Dan Fox bio photo

Dan Fox

Software developer interested in learning New Things and applying them in Real Life

You meet many different types of software developers.  Some are unbelievable with UI, some brilliant with business logic.  Some (and these are rare) are even remarkable with regexs!  Some might be great at gathering requirements.  Some can be branded “good” and others “bad”, but these are all relative and dependent entirely on your perspective.  However one thing is common - they will produce bugs.

And what’s one of the most important factors to take into account when estimating how long bug fixing will take?  None of these - it’s familiarity with the code.  Put the world’s greatest developer with the world’s worst codebase and you’re not going to fix a bug.  Familiarity is king in the bug-fixing arena.  Now knowledge sharing is great and should be done as much as possible but it’s simply not possible for two people to have exactly the same knowledge - someone will always know more than the other about a specific topic.

In the past I’ve heard things like “we have 10 bugs which will take two days to fix, if we put two developers on it, it will take 1 day to fix”.  Software development doesn’t work like that.  Particularly with a developer that is very unfamiliar with the code - chances are they are just going to slow down your other developer by asking them random questions while they’re traipsing through their own quagmire of bugs.

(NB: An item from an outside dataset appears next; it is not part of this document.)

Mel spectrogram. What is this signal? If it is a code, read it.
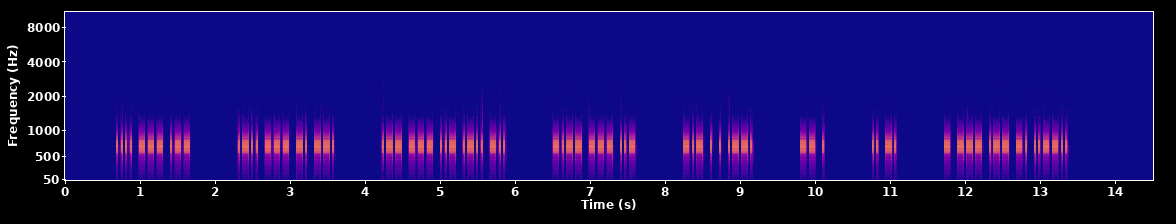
Morse code, heard as a keyed tone, about 40 wpm, 700 Hz. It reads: HOW LONG WOULD YOU KEEP ME IN TOWN?
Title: 3x Word-Spacing - Sentences from Top 500 Words - 40wpm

So if, as a developer, you’re asked to help someone else fix bugs, let your manager know it may not be beneficial.  Take a step back, and let the main dev get on with their work, and pick off the easy wins.  Do the admin side of the bugs.  If there are ambiguous problems, clarify them.  Do what you can to make the other developer more effective.  Everyone will be better off in the long run.